At the end of October, after the triumph of the MAS, both the accusations and the arrest warrant against the ex-president were annulled, in compliance with the president of the Departmental Court of Justice (TDJ) of La Paz, Jorge Quino.

RELATED CONTENT: Former MAS Ministers Leave Mexican Embassy in Bolivia

“They failed,” there was no fraud
In his speech, Morales recalled that the political crisis in Bolivia, which caused his departure from power, originated after he was reelected on October 20, 2019. His victory caused discomfort in sectors of the Bolivian right and extreme right and they started violent protests in much of the country; demonstrations that were fueled by the pronouncement of the mission of the Organization of American States (OAS) who, in their preliminary report, urged a repeat of the elections and alleged concerns of fraud.

In this regard, Morales considered that the recent victory of Arce confirmed that “there was no fraud last year,” and asked the judicial authorities to release the former authorities of the Supreme Electoral Tribunal (TSE) who are being processed for that reason.

“Yesterday the MAS has returned to the government, now Evo is in Bolivia, they failed,” said Morales, who highlighted the fact that “democracy has been recovered without violence.”

“The right does not sleep”
When alluding to the coup against him, Morales attacked “the Bolivian right”, who he accused of being “accompanied, directed and financed” by the United States with the aim of “stopping” the process of change in the economy of the Andean country.

For the ex-president, his overthrow was caused by the actions of “groups that do not accept that the social movements and the indigenous movement can also govern,” and pointed out that the purpose was to overthrow “the economic model” established during his government, which included the nationalizations of hydrocarbons and all the country’s natural resources.

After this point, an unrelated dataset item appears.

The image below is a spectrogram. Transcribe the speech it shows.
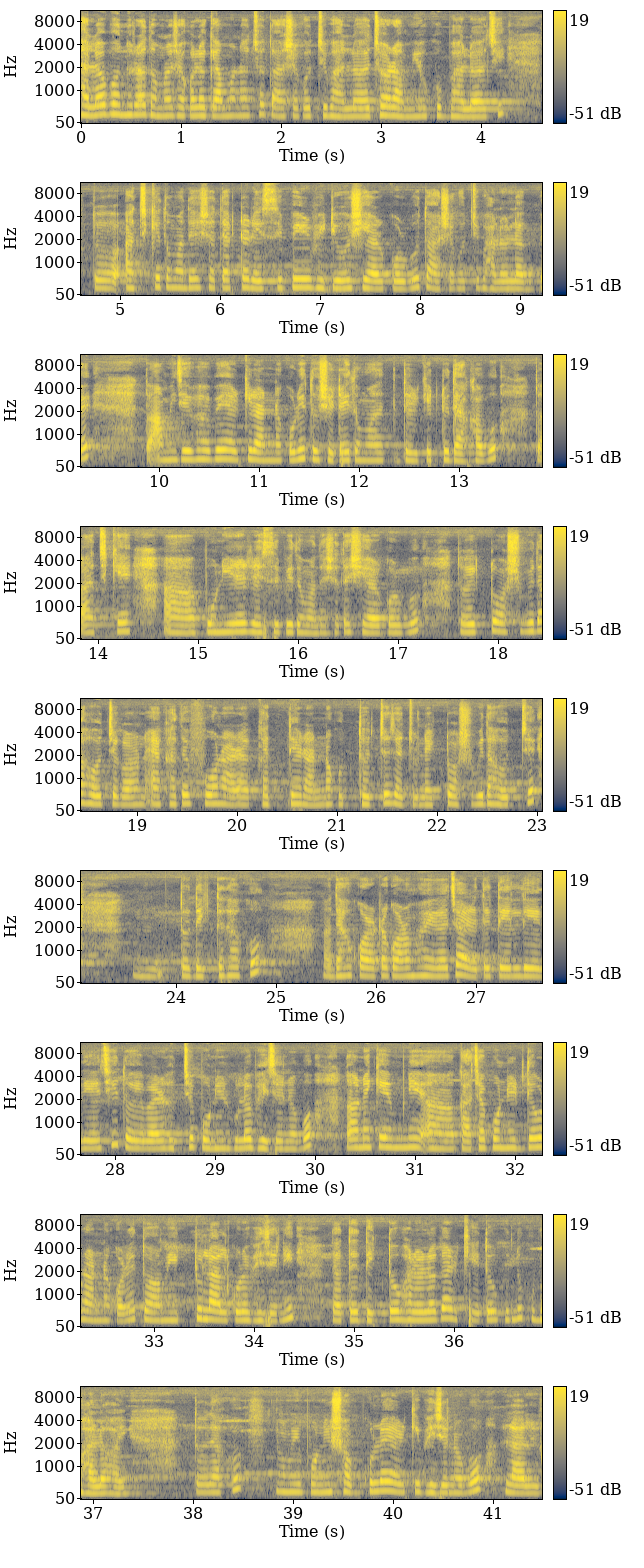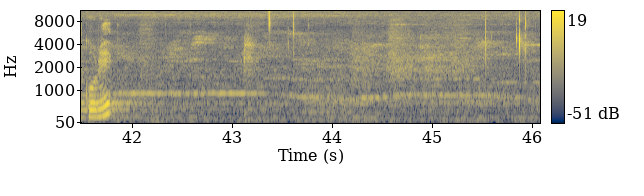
Hello বন্ধুরা, তোমরা সকলে কেমন আছো? তো আশা করছি ভালো আছো আর আমিও খুব ভালো আছি। তো আজকে তোমাদের সাথে একটা রেসিপির ভিডিও শেয়ার করব, তো আশা করছি ভালো লাগবে। তো আমি যেভাবে আর কি রান্না করি, তো সেটাই তোমাদেরকে একটু দেখাবো। তো আজকে পনিরের রেসিপি তোমাদের সাথে শেয়ার করব। তো একটু অসুবিধা হচ্ছে, কারণ এক হাতে ফোন আর এক হাতে রান্না করতে হচ্ছে, যার জন্য একটু অসুবিধা হচ্ছে। তো দেখতে থাকো। দেখো কড়াটা গরম হয়ে গেছে আর এতে তেল দিয়ে দিয়েছি। তো এবার হচ্ছে পনিরগুলো ভেজে নেব। তো অনেকে এমনি কাঁচা পনির দিয়েও রান্না করে। তো আমি একটু লাল করে ভেজে নিই, যাতে দেখতেও ভালো লাগে আর খেতেও কিন্তু খুব ভালো হয়। তো দেখো, আমি পনির সবগুলোই আর কি ভেজে নেব লাল করে।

Evo Morales among the people in Villazón, Bolivia. Photo: @evoespueblo
Evo Morales among the people in Villazón, Bolivia. Photo: @evoespueblo

 

“The empire does not accept that, capitalism does not accept it, least of all the International Monetary Fund,” emphasized the former president.

However, a year later he returned to celebrate a return to the path of the political process that he started in Bolivia. “Now we have to take care of Lucho as president, take care of our process of change. The right wing does not sleep, the empire is always looking at our natural resources, but with this experience, with more force, the time to cry is over, now we must organize ourselves,” he urged.

Before concluding his speech, he reiterated that his country has three reasons to celebrate: “One, Brother Lucho, president; second, Evo, Álvaro (García Linera) and all the refugees returning to Bolivia; and third, the gringo who gave us the coup (d’état) last year, now we give the coup to the gringo in the US, “he said in reference to the defeat of Donald Trump in the US presidential elections.

 

Featured image: Evo Morales among his people in Villazón, Bolivia. Photo: @evoespueblo

 

(Alba CIudad)

Translation: OT/JRE/SL